Perhaps I’ll lose a few man-points by admitting this, but I left the S1000RR in ‘Sport’ mode, the slowest dry mode on the power-selection system for the first couple of sessions, just to get a feel for the changes to the bike and the new circuit; this worked out really well and kept me smooth, then moved up to ‘Race’ mode, which turned out to be more than enough to overtake a few dedicated track bikes.
Just before lunch with my head warmed up, it was time to see if the Michelin Power Pure tyres could cope with ‘Slick’ mode, which is meant for racing tyres and the best circuit conditions only, according to BMW.
The throttle gets a 1:1 ratio and drives really hard out of the corners, and backs off the traction control/abs sensitivity. No problems at all, the bike didn’t slide once, didn’t wheelie once, just smooth progressive drive out of corners that resulted in a few “oh sheeeeet” moments as the next corner came up a little too fast. Thank god for Brembo brakes.
After lunch it started to rain, and in my experience, riding around a wet track on road tyres on a big bike isn’t a lot of fun as you’re holding so much back, but the Michelin’s were amazing and gave great feeling, allowing me to push on, driving virtually as hard out of corners and braking as hard, though I did notch the bike back down to ‘Race’ mode to ensure the electronics were a bit more sensitive, but they weren’t needed.
I’ve always had some sort of compromise at the track, either I’m crap, the bike isn’t driving like a rocket-ship out of corners, the tyres are slippery in the wet or the chassis is trying to fight me, but with this S1000RR and the mods made to it, it was a real dream. it surprised me every session and meant 100% of the day was used and a great time was had.

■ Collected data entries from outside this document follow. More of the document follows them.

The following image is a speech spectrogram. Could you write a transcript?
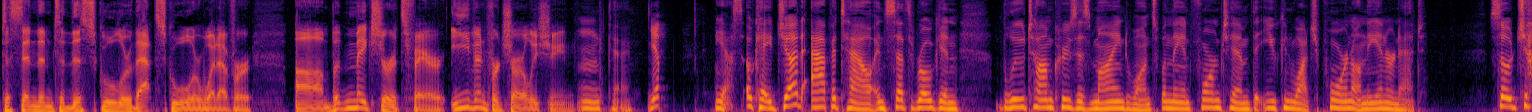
to send them to this school or that school or whatever. Um, but make sure it's fair, even for Charlie Sheen. Okay. Yep. Yes. Okay. Judd Apatow and Seth Rogen blew Tom Cruise's mind once when they informed him that you can watch porn on the internet. So Judd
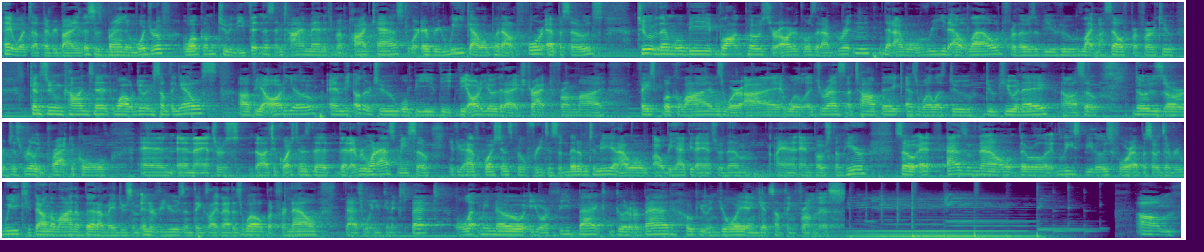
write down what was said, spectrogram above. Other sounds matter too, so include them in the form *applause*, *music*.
Hey, what's up, everybody? This is Brandon Woodruff. Welcome to the Fitness and Time Management Podcast, where every week I will put out four episodes. Two of them will be blog posts or articles that I've written that I will read out loud for those of you who, like myself, prefer to consume content while doing something else uh, via audio. And the other two will be the, the audio that I extract from my Facebook Lives where I will address a topic as well as do do Q and A. Uh, so those are just really practical and and the answers uh, to questions that that everyone asks me. So if you have questions, feel free to submit them to me, and I will I will be happy to answer them and, and post them here. So at, as of now, there will at least be those four episodes every week. Down the line a bit, I may do some interviews and things like that as well. But for now, that's what you can expect. Let me know your feedback, good or bad. Hope you enjoy and get something from this. Um,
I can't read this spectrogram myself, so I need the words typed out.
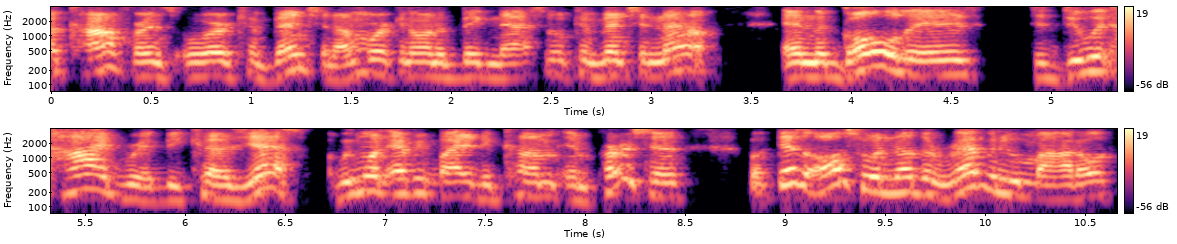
a, conference or a convention. I'm working on a big national convention now. And the goal is to do it hybrid because, yes, we want everybody to come in person, but there's also another revenue model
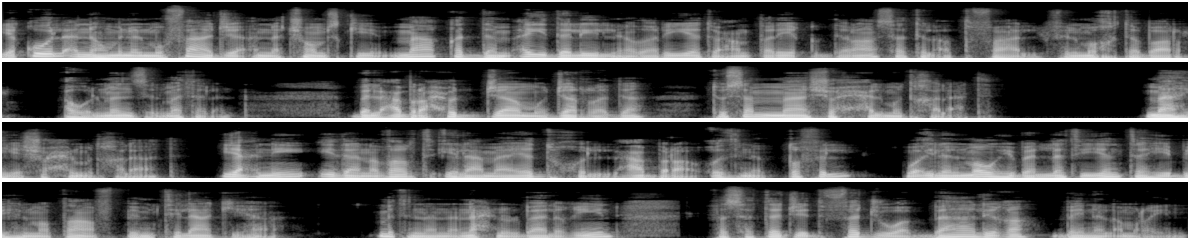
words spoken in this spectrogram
يقول أنه من المفاجئ أن تشومسكي ما قدم أي دليل لنظريته عن طريق دراسة الأطفال في المختبر أو المنزل مثلا بل عبر حجة مجردة تسمى شح المدخلات ما هي شح المدخلات؟ يعني إذا نظرت إلى ما يدخل عبر أذن الطفل وإلى الموهبة التي ينتهي به المطاف بامتلاكها مثلنا نحن البالغين فستجد فجوة بالغة بين الأمرين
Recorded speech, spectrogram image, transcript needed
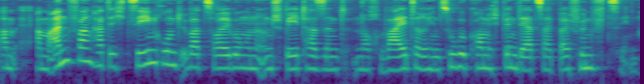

This is without a doubt, the best bike I have ever ridden and need to let it loose at the track more often!
A special thanks goes to Rick and Neil, the two Focused Events instructors we shared a garage with and who gave expert advice on how to embarrass a few track-bike owners. See you soon guys!
Bazzaz fuel-injection tuning device: £289
Bazzaz installation and dyno work: £150
Generic eBay clip-ons: £50
You can find any of the items and services in this feature via the following websites: